I developed the initial wireframes and first iterations.

The second iteration refined the flight details page.

We then imported the screens into InVision and were ready to have users test them out!





Now that we had a clickable prototype, we were ready to have users interact with it. We each set out to test two users between the ages of 24-36. We planned on the following scenarios:

  • Imagine that you’re thirsty and would like to order a single drink
  • You want to catch up on the latest episode from your favorite TV show (in this scenario, the users favorite TV show was Star Trek--as it should be!)
  • You’re cold and want to ask the flight attendant for a blanket


  • Four out of six users experienced confusion when trying to order a blanket and flag down a flight attendant--the icons for doing so were not clear to them
  • Five out of six users could understand the path for ordering food and a tv show
  • Two out of six users could not make out what the progress bar was in the flight details
  • Three out of six users thought the flow of the app seemed different section by section--the design did not feel cohesive enough to them
  • Five out of six users found the ordering process simple and intuitive


Our testing led us each to make many changes through the wireframes, solving as many issues as we thought seemed important in our designs. After a few more iterations of this, I took the lead and made sure that our entire design was cohesive and flowed more naturally. 

My most recent iterations of my designs included fixing the progress bar, adding a few screens for the flight attendant, and showing further interaction with the map and more.

Because some of our user testing feedback mentioned inconsistency in our design, I decided to iterate even further on my own and developed one of our other happy paths to match my initial designs for the first 12 screens.

I conducted more user testing of my version of this happy path and discovered that users felt the app felt more cohesive and "real" to them. Success?


Below is a detailed annotated view of one of my screens that includes the functionality, design elements, typeface and more.


View the prototype in action below!





Our team felt satisfied that we designed a delightful solution to problems both the user and Delta were facing. The additional interface to the existing app would create ease and convenience for the customer and would increase overall transactions with Delta.


The planning and ideating went really well in our project, as well as the timeliness of our deliverables. We used a Trello board to organize our team efforts and took time in the beginning to get to know each other's strengths and weaknesses. This paid off big-time when it came time to divvy up the tasks.


During this project, I was able to really explore how much a user's needs aligned with a business' and use that information to design an experience that would benefit them both. Taking the time to extensively research into Delta and it's competitors allowed me to really see what was missing, and what was the most important. 

Since our team was working remotely during a third of the project, I learned that it was really important to have an interactive organization board and slack channel so that communication was fast, and tasks were clearly outlined.

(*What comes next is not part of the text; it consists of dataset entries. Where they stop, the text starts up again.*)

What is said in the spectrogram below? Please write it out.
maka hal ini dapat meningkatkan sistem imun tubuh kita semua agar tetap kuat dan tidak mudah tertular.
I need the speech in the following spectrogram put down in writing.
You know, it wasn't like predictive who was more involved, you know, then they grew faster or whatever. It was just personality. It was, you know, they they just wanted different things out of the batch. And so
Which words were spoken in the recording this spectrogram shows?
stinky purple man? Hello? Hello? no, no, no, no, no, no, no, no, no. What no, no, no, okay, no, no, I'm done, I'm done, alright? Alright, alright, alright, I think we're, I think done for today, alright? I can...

It was also crucial that we created a cloud storage system for all of our files so that any one of us could have access to each other's research and deliverables at all times.

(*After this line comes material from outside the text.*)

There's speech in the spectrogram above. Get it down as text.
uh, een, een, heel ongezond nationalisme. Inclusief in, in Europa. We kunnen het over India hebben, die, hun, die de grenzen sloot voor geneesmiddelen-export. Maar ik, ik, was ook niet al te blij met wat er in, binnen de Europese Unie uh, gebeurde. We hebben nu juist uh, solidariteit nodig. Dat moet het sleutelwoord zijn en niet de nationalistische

Working with a team was both exciting and, at times, a bit frustrating. The division of workload was a bit unbalanced and created some inconsistency within the end results of our screens. Because of this, I then went beyond the scope of the project to further develop and fine-tune some user paths that I felt fit more in line with the vision we originally had in mind for the project. Overall, it provided a great learning experience in how to address concerns in these areas and how to manage a situation like this in the future. 


If we continued the project, we’d like to tackle the following next steps:

  • Have an informational list of restaurants and shops in each airport gate
  • Social media integrations
  • Frequent traveler subscription service and discounts